ENTRIES SUPPLIED START

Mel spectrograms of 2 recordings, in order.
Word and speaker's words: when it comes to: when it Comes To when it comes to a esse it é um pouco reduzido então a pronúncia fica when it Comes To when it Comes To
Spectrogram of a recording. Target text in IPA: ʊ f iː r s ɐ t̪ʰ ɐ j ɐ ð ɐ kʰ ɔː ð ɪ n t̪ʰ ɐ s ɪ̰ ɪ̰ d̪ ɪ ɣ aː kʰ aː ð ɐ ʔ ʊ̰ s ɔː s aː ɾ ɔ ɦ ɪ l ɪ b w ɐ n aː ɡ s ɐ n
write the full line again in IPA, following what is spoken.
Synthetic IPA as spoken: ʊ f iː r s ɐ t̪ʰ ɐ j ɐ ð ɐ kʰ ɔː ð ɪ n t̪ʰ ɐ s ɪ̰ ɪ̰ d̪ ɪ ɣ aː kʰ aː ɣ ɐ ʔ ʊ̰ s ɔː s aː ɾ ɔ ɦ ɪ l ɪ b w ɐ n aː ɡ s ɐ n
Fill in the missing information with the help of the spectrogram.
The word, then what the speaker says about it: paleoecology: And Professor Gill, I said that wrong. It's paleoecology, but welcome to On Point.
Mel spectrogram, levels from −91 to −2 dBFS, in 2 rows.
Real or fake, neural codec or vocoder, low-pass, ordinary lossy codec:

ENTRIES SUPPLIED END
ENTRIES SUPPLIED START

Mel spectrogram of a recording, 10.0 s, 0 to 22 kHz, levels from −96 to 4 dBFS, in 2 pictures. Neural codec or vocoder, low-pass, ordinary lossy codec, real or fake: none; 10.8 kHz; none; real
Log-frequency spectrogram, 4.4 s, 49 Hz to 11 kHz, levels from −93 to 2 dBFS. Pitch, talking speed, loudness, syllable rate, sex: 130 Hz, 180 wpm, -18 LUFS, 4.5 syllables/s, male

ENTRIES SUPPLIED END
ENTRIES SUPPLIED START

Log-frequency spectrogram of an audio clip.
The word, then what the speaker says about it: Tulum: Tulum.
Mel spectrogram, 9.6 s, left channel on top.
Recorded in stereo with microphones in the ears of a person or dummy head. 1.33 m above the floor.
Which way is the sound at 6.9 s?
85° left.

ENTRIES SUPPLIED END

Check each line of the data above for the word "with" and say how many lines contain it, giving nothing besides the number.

YOUR RESPONSE: 2